Farrokh, when asked whether it would have been possible for him to be as successful if it weren't for the Cooper family legacy, quickly responds: “Without the goodwill of my ancestors, I could not have done what I did. Money is one thing, goodwill is another. You cannot put a value to goodwill."
Big supporter of stiff fines for traffic rule offenders
A stickler for discipline, Farrokh is a big supporter of recent legislative changes brought by the government for road traffic-related offences. The rules are yet to be adopted by all the States in the country including Maharashtra, as it mandates stiff fines for the offenders.
Farrokh’s wife Maharookh is a survivor of a road accident, which happened over a decade ago but its impact can still be felt. Maharookh reportedly went through three surgeries related to that incident. Though the Pune police then registered the case and filed the charge sheet in the case, the Lok Adalat, an alternative dispute system forum, reportedly disposed off the case ex-parte after the accused failed to turn up for any of the hearings. Farrokh and his family have now approached Bombay High Court and also written to transport minister Nitin Gadkari, seeking his intervention into the case. “When it happens to you or your relatives, then you feel it. Till such time and the trouble you have recovering (accident) from it, it is terrible. It’s a good thing (new traffic fine laws),” remarks Farookh.

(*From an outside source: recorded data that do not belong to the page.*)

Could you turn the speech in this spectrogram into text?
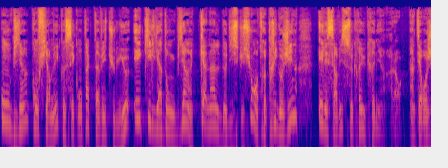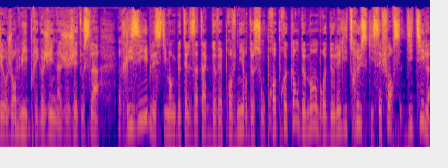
ont bien confirmé que ces contacts avaient eu lieu et qu'il y a donc bien un canal de discussion entre Prigogine et les services secrets ukrainiens. Alors, interrogé aujourd'hui, mmh. Prigogine a jugé tout cela risible, estimant que de telles attaques devaient provenir de son propre camp, de membres de l'élite russe qui s'efforcent, dit-il,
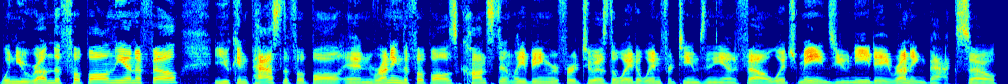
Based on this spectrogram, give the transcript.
when you run the football in the NFL, you can pass the football, and running the football is constantly being referred to as the way to win for teams in the NFL, which means you need a running back. So.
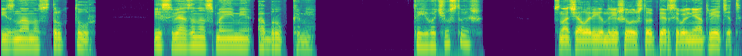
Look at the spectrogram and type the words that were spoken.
из наноструктур и связано с моими обрубками. Ты его чувствуешь?» Сначала Риан решила, что Персиваль не ответит.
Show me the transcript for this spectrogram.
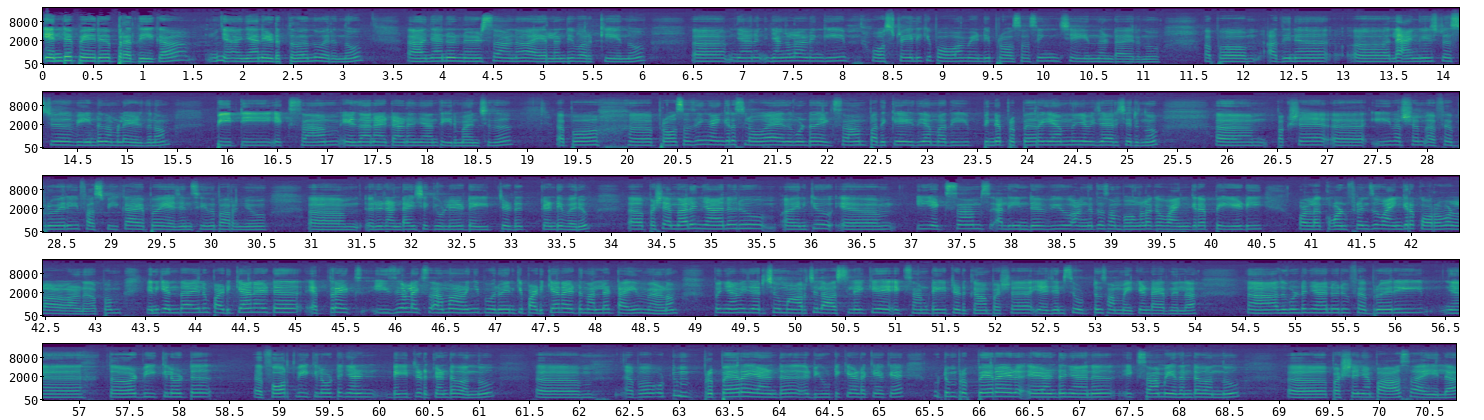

Nimbu pani on the tarmac
Recalling his earlier days in England as a student, Farrokh says it was a different era altogether. Sharing some nostalgia, Farrokh recounts how the aeroplane landed every three hours during the journey. The flight from Mumbai had a stop over to refuel in Cairo, Beirut and Frankfurt before reaching its final destination — London. “You sat on the tarmac, no security, no terrorism. They even served nimbu pani on the tarmac!,” Farrokh recollects fondly. Also, during his travel from the airport to the railway station and to school, he often forgot his cycle on the road only to find it standing at the same place the next day.

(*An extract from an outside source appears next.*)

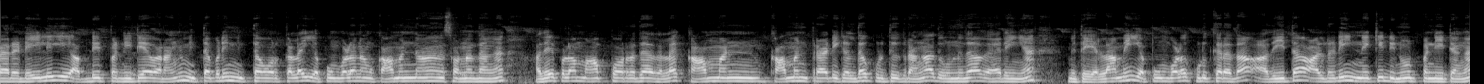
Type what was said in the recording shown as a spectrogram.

Farrokh is an early riser, his day usually starting by 6 am. After 30-45 minutes of exercising followed by breakfast, he reaches office and meets around 40 people daily including the plant heads and supervisors. In the afternoon, he is mindful of running for about 15 minutes on his treadmill in the Cooper Corp office, before heading for lunch.
This untiring technocrat has a huge passion for outdoor photography. He also loves to read books, news (mainly on his cellphone) and travel, among other interests.

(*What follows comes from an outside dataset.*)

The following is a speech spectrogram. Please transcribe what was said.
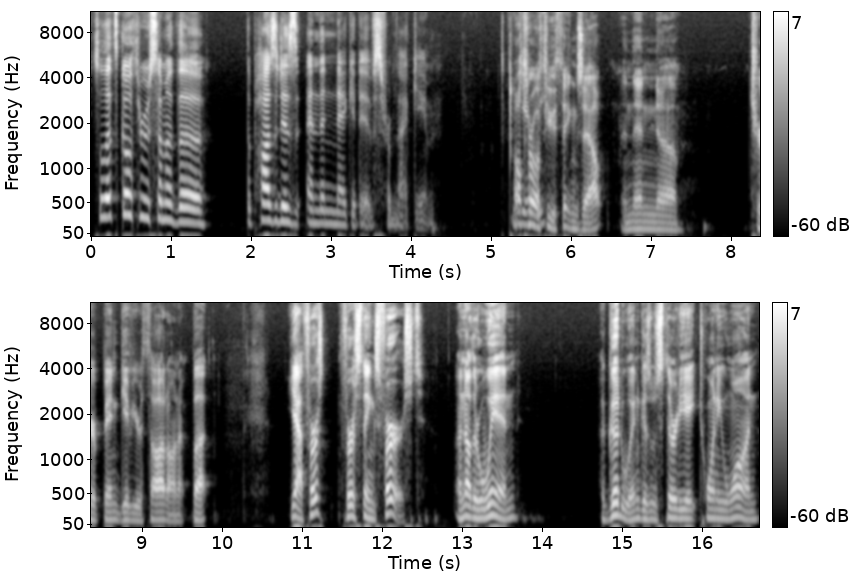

Destiny as a growth driver
The word 'chance' never leaves any conversation with Farrokh. Before concluding our meeting, he reveals another such incident which changed the course of Cooper Corporation's business.
When Farrokh was looking to set up a latest state-of-the-art foundry, an American businessman, who had offered to help with the technology, reneged at the very last moment. Later, he was referred to an English businessman who helped him with it. “It is after that, that we have the latest technology in the world, and which we still have. Had the American businessman not gone back on his word, this thing would not have happened. I was recommended to this person by somebody else, whose boss was my guardian when I was in England,” recalls Farrokh.
There is a further twist to the Cooper tale. The British guardian was someone who had, several years ago, visited Satara to inaugurate Farrokh’s grandfather’s foundry! “There are many such stories,” Farrokh signs off with a cryptic smile.
(This article was first published in the December 15, 2019 Anniversary issue of Autocar Professional)